Services for people accepted into the program are determined on a case-by-case basis, but can include personal care within an assisted living residence. It is important that eligible people with Alzheimer’s or related dementia apply for MI Choice as soon as possible, because there’s a waiting list and the process could take between six months and a year. The Michigan Department of Community Health’s Medical Services Administration runs the program. To find the office in your area with information including how to apply, click here.

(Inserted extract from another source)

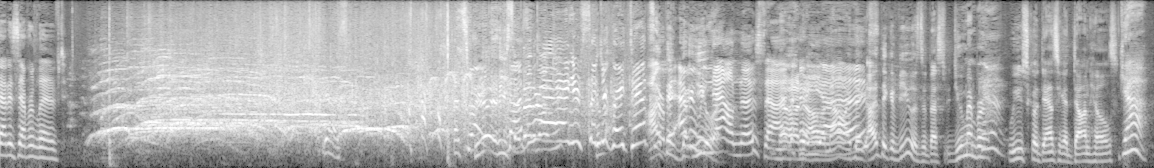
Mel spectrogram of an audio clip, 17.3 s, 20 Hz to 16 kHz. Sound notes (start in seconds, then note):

Veterans are statistically more likely to develop dementia. Relevant in all states including Michigan is the VA’s Aid & Attendance pension program for veterans and surviving spouses, which is an amount of money added to veterans’ and survivors’ basic pension. Applicants must be at least 65 years old (or disabled) and require assistance with activities of daily living (ADLs) like eating, bathing, and mobility. The cash assistance from these pensions can be used as the recipient wishes, meaning it can go toward the cost of memory care. In addition, the cost of residential care can be deducted from one’s income, effectively reducing the amount of calculable income used to determine the benefit amount. The latest (2021) maximum amount a veteran can receive through A&A is $27,540 per year, and surviving spouses can receive as much as $14,928. Learn more here.
There are also two veterans’ homes in Michigan, which are residential care facilities that provide long-term care for veterans. They are the Grand Rapids Home for Veterans and the D.J. Jacobetti Home for Veterans (in the Upper Peninsula). In addition to nursing home care, assisted living and memory care are provided. There are 70 beds in the Grand Rapids VA memory care unit and 26 beds in the D.J. Jacobetti memory care unit. Payment is made directly from the VA to the facility. State veterans’ homes are typically reserved for veterans whose need for care stems at least 70 percent from their military service. Because there is often a waiting list, contact a home before visiting to see if your loved one is eligible to live there. Contacts and applications are available at this link.
Other ways to help pay for memory care include tax credits and deductions like the Credit for the Elderly and the Disabled, or the Child and Dependent Care Credit (if you can claim your elderly loved one as a dependent). Remember also that medical and dental expenses can be deducted, and that may include some assisted living costs.
A reverse mortgage may be a good option for a married person moving into memory care, if their spouse continues to live in the home. Should their spouse move from their home, the reverse mortgage would become due.
Elder care loans are for families to cover initial costs of moving into memory care, if you need a little help at first but can afford costs after the initial payments. For example, if one is waiting for a VA pension to be approved or waiting to sell a home.